ASSIGNED TASK:
Restate the following entries exactly. Keep the pictures out.

Records from a collection
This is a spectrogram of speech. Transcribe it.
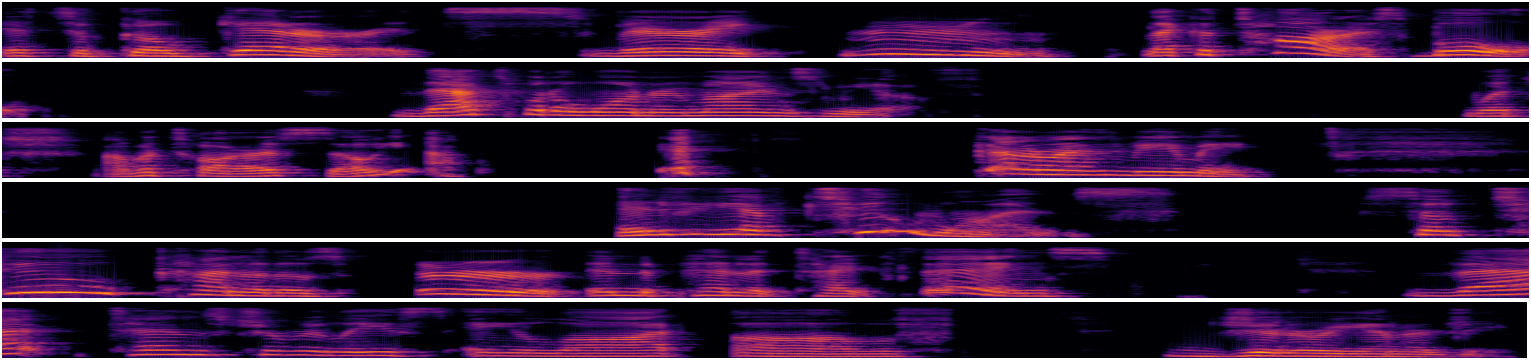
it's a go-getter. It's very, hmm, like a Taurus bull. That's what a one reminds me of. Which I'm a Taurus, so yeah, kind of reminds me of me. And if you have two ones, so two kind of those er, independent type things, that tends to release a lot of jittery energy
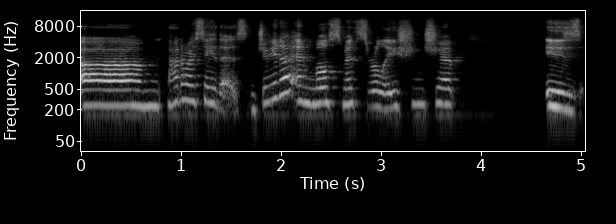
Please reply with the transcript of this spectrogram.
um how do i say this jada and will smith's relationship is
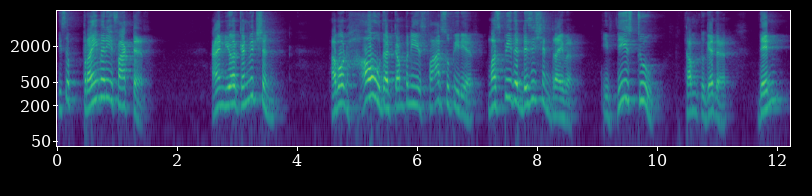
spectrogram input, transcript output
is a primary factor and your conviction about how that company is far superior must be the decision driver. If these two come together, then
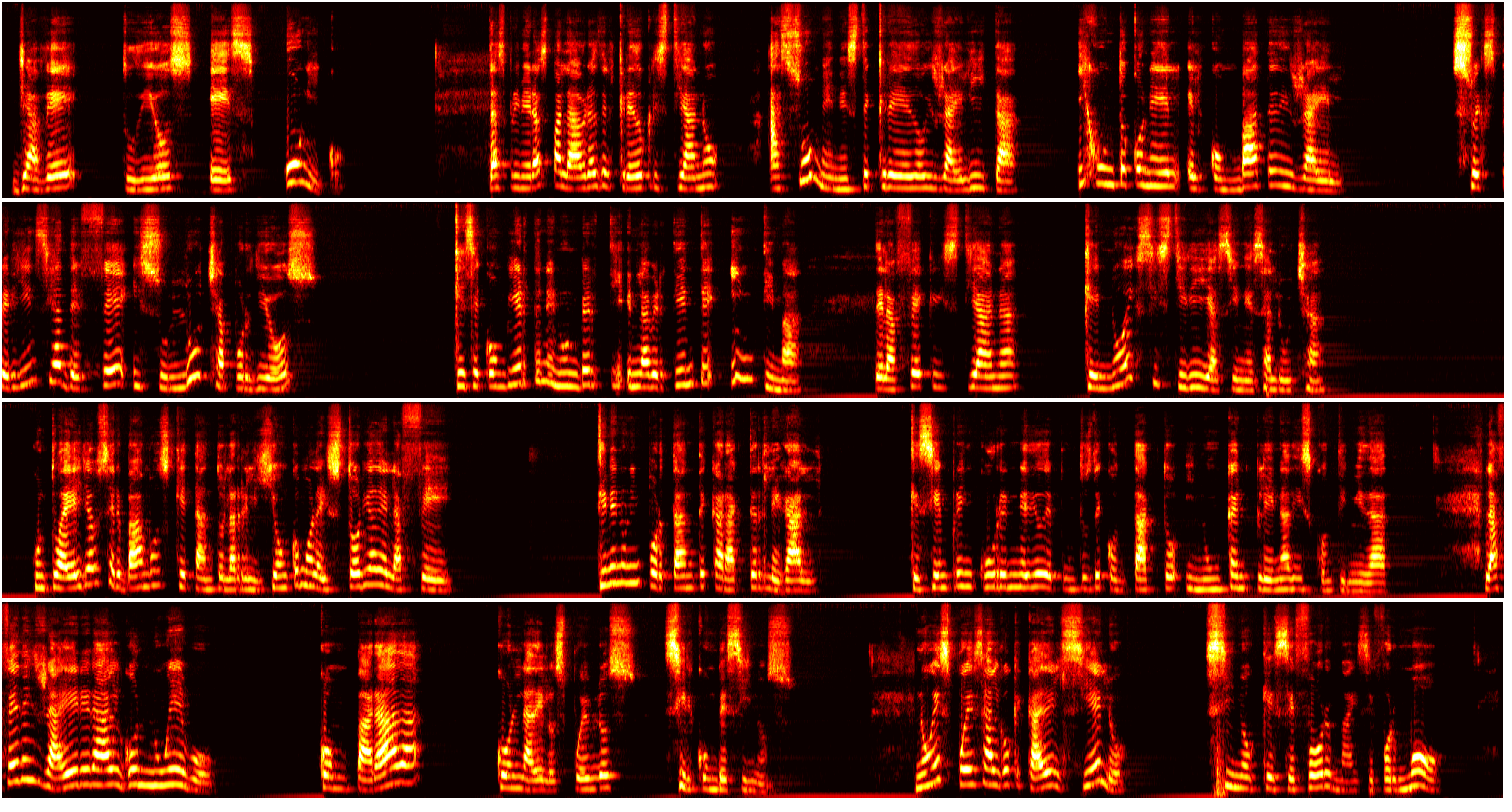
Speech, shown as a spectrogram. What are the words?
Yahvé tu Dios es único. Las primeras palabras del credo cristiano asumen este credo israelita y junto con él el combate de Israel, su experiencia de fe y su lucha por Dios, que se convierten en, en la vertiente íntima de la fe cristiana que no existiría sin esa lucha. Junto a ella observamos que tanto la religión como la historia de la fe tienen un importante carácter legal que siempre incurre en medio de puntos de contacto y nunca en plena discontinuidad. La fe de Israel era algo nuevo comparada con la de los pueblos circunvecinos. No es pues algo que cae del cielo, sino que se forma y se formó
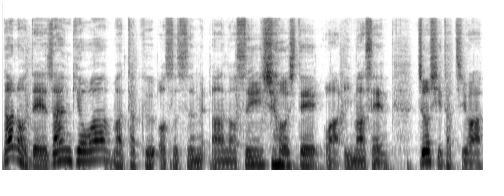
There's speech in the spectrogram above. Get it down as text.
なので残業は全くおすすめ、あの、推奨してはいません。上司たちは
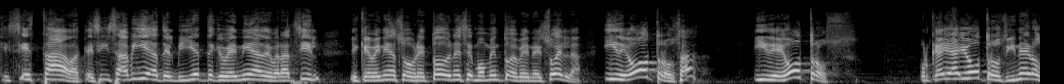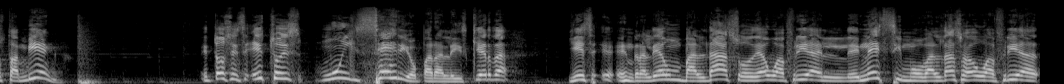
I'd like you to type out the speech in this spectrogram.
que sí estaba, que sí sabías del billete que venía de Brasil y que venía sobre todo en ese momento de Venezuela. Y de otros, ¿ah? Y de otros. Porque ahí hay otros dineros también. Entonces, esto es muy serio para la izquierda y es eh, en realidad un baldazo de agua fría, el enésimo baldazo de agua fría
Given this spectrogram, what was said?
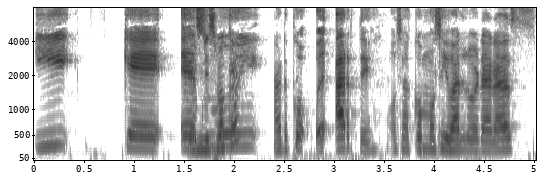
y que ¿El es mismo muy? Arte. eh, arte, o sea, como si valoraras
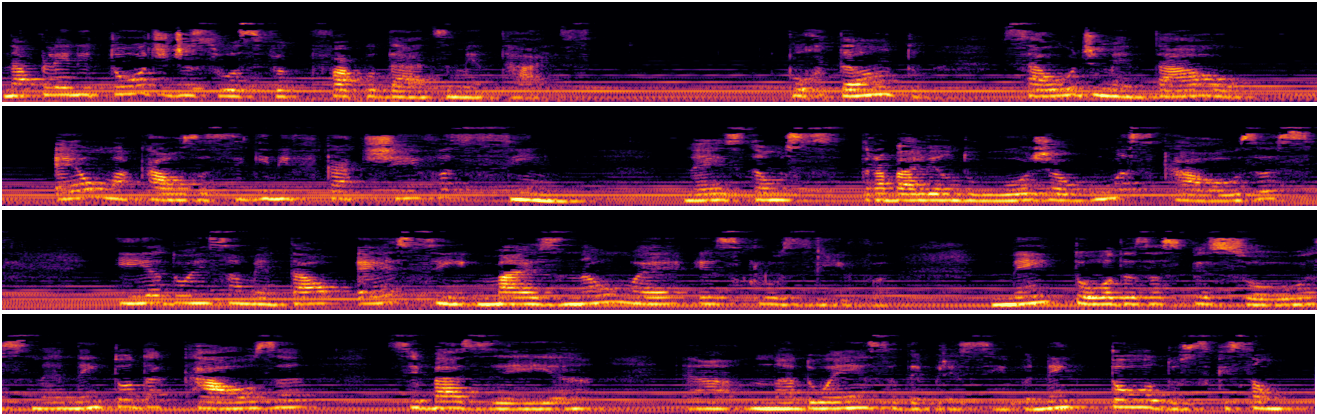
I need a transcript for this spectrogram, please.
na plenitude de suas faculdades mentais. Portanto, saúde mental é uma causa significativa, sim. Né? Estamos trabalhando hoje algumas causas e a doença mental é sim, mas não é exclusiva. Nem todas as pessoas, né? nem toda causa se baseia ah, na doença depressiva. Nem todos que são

ANSWER TO THIS PROBLEM:
This is a spectrogram of speech. Transcribe it.
it's a go-getter. It's very, hmm, like a Taurus bull. That's what a one reminds me of. Which I'm a Taurus, so yeah, kind of reminds me of me. And if you have two ones, so two kind of those er, independent type things, that tends to release a lot of jittery energy
Please reply with the transcript of this spectrogram.
um how do i say this jada and will smith's relationship is
spectrogram input, transcript output
is a primary factor and your conviction about how that company is far superior must be the decision driver. If these two come together, then
Speech, shown as a spectrogram. What are the words?
Yahvé tu Dios es único. Las primeras palabras del credo cristiano asumen este credo israelita y junto con él el combate de Israel, su experiencia de fe y su lucha por Dios, que se convierten en, en la vertiente íntima de la fe cristiana que no existiría sin esa lucha. Junto a ella observamos que tanto la religión como la historia de la fe tienen un importante carácter legal que siempre incurre en medio de puntos de contacto y nunca en plena discontinuidad. La fe de Israel era algo nuevo comparada con la de los pueblos circunvecinos. No es pues algo que cae del cielo, sino que se forma y se formó
There's speech in the spectrogram above. Get it down as text.
なので残業は全くおすすめ、あの、推奨してはいません。上司たちは
I'd like you to type out the speech in this spectrogram.
que sí estaba, que sí sabías del billete que venía de Brasil y que venía sobre todo en ese momento de Venezuela. Y de otros, ¿ah? Y de otros. Porque ahí hay otros dineros también. Entonces, esto es muy serio para la izquierda y es eh, en realidad un baldazo de agua fría, el enésimo baldazo de agua fría
Given this spectrogram, what was said?
y que ¿El es mismo muy? Arte. eh, arte, o sea, como si valoraras
I need a transcript for this spectrogram, please.
na plenitude de suas faculdades mentais. Portanto, saúde mental é uma causa significativa, sim. Né? Estamos trabalhando hoje algumas causas e a doença mental é sim, mas não é exclusiva. Nem todas as pessoas, né? nem toda causa se baseia ah, na doença depressiva. Nem todos que são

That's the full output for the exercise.